WORK INSTRUCTION
Where an image appears, leave it out; otherwise repeat the data exactly.

----

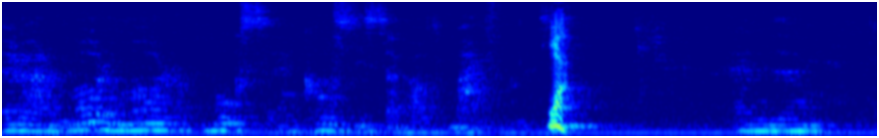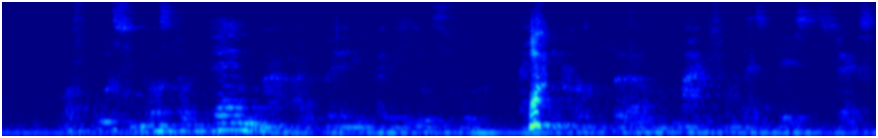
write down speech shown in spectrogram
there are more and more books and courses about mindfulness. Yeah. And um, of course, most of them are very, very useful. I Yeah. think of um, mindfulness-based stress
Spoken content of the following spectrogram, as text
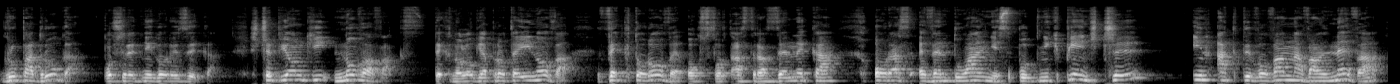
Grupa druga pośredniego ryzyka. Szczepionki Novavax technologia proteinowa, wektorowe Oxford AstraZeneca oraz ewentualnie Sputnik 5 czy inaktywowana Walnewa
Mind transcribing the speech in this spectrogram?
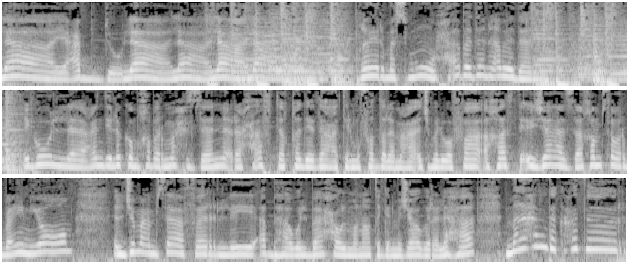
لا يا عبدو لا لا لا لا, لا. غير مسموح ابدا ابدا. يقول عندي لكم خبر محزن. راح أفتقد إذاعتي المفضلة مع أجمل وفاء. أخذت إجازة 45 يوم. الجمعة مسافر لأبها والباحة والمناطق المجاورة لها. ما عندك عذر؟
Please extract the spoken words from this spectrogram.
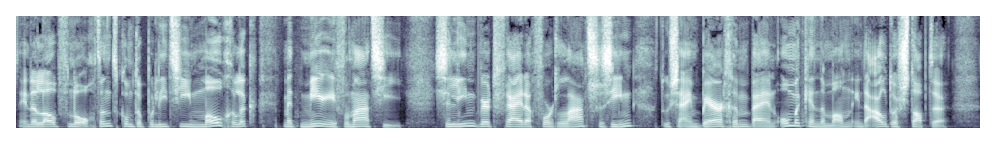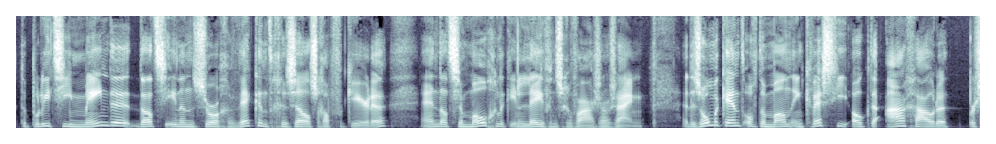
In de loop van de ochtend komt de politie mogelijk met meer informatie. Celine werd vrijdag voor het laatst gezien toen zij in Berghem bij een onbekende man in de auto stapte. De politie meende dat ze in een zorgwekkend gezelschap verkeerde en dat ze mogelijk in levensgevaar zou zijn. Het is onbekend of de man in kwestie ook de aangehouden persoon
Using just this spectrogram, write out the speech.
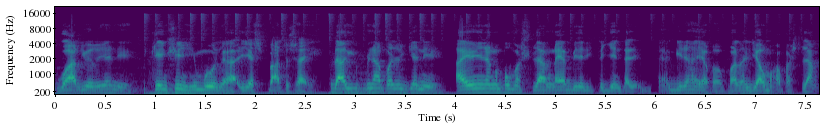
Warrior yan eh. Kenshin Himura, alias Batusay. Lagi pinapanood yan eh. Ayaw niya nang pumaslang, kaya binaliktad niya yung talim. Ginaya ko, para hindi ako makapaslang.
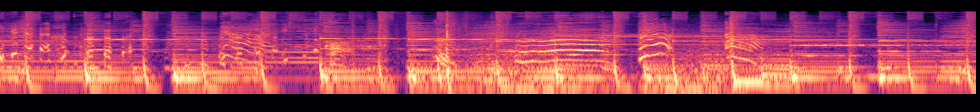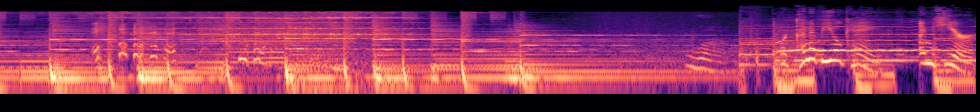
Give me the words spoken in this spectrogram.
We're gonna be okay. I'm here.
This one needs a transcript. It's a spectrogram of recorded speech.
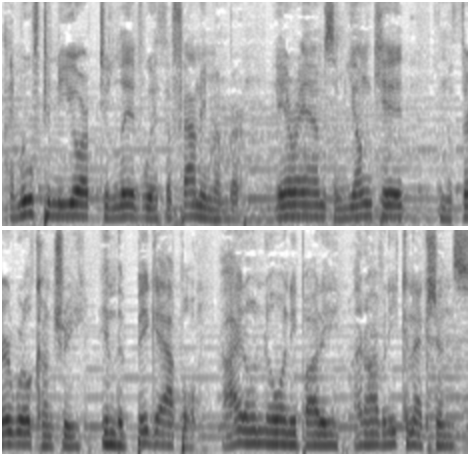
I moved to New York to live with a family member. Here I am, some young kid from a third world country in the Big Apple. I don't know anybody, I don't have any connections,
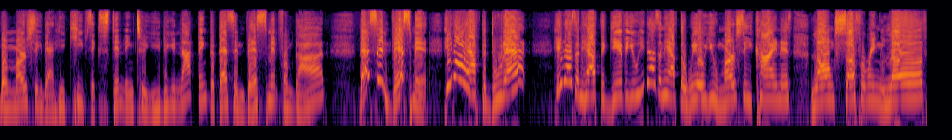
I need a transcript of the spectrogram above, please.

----

EXERCISE ANSWER
write down speech shown in spectrogram
there are more and more books and courses about mindfulness. Yeah. And um, of course, most of them are very, very useful. I Yeah. think of um, mindfulness-based stress
Spoken content of the following spectrogram, as text
Grupa druga pośredniego ryzyka. Szczepionki Novavax technologia proteinowa, wektorowe Oxford AstraZeneca oraz ewentualnie Sputnik 5 czy inaktywowana Walnewa
Mind transcribing the speech in this spectrogram?
لا يا عبدو لا لا لا لا, لا. غير مسموح ابدا ابدا. يقول عندي لكم خبر محزن. راح أفتقد إذاعتي المفضلة مع أجمل وفاء. أخذت إجازة 45 يوم. الجمعة مسافر لأبها والباحة والمناطق المجاورة لها. ما عندك عذر؟
Please extract the spoken words from this spectrogram.
In de loop van de ochtend komt de politie mogelijk met meer informatie. Celine werd vrijdag voor het laatst gezien toen zij in Berghem bij een onbekende man in de auto stapte. De politie meende dat ze in een zorgwekkend gezelschap verkeerde en dat ze mogelijk in levensgevaar zou zijn. Het is onbekend of de man in kwestie ook de aangehouden persoon
Using just this spectrogram, write out the speech.
Warrior yan eh. Kenshin Himura, alias Batusay. Lagi pinapanood yan eh. Ayaw niya nang pumaslang, kaya binaliktad niya yung talim. Ginaya ko, para hindi ako makapaslang.
Give me the words spoken in this spectrogram.
We're gonna be okay. I'm here.
This one needs a transcript. It's a spectrogram of recorded speech.
I moved to New York to live with a family member. Here I am, some young kid from a third world country in the Big Apple. I don't know anybody, I don't have any connections,
I need a transcript of the spectrogram above, please.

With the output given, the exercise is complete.